The Florida Supreme Court on Wednesday approved a plan to overhaul state congressional boundaries that a judge had declared unconstitutionally gerrymandered, a move that jeopardizes several incumbents in the 2016 election.
The decision, following long-running litigation and legislative wrangling over the state's 27 seats in the U.S. House of Representatives, could see further court challenges.
The redrawn maps leave several incumbents vulnerable, from the state's northern Panhandle to South Florida, and create an opportunity for Democrats to pick up a seat in the Tampa Bay swing region on the central Gulf coast.
"The democratic process prevailed today in a landmark victory for Florida citizens," Pamela Goodman, president of the League of Women Voters of Florida, one of the groups that challenged the boundaries in court, said in a statement.
Political dominoes have been falling since a state judge last year declared the maps drawn by the Republican-controlled Legislature to have "made a mockery" of anti-gerrymandering provisions in the state constitution.
Rising stars from both parties now face daunting re-election prospects - Gwen Graham, a Democrat from north Florida, and Orlando-area Republican Daniel Webster, who earlier this year was a contender to become speaker of the U.S. House.
"I'm disappointed by the court's decision," Graham said in a statement. "It's likely these maps will still be challenged in federal court — and I will make a decision about how to best serve the people of North Florida once the maps have been completely settled."
Democrats hope to pick up a seat in Tampa Bay, where Charlie Crist, the state's former Republican governor who later changed parties, is running for the seat currently occupied by Republican David Jolly.
Jolly opted not to seek re-election in a district now unfavorable to Republicans and is running for the U.S. Senate.
In South Florida, Republican Carlos Curbelo could face a harder time getting re-elected. The maps also overhaul a mostly minority district held by Democrat Corrine
Brown, whose current district extends south from Jacksonville to Orlando.
Brown, one of three black members of Congress from Florida, said she was contesting the new maps in federal court because the boundaries diluted minority voting strength.

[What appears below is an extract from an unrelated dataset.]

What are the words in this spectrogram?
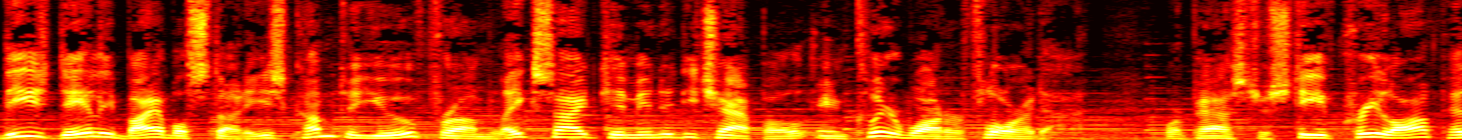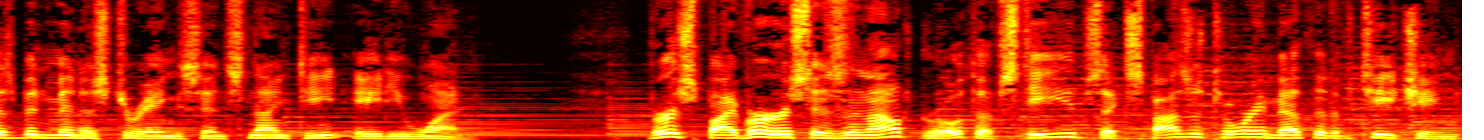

“Today’s ruling and the proposed congressional map is a direct attack on minority voters and a clear example of voter retrogression and disenfranchisement," she said in a statement.

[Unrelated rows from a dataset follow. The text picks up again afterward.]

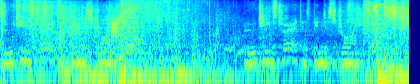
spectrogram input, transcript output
Blue Team's turret has been destroyed. Blue Team's turret has been destroyed.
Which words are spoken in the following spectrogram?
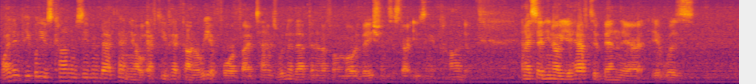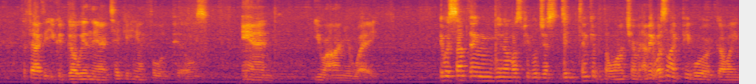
why didn't people use condoms even back then? You know, after you've had gonorrhea four or five times, wouldn't that have that been enough of a motivation to start using a condom? And I said, you know, you have to have been there. It was the fact that you could go in there and take a handful of pills and you were on your way. It was something, you know, most people just didn't think of the long term. I mean, it wasn't like people were going,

There are currently 17 Republicans and 10 Democrats in the state's U.S. House delegation.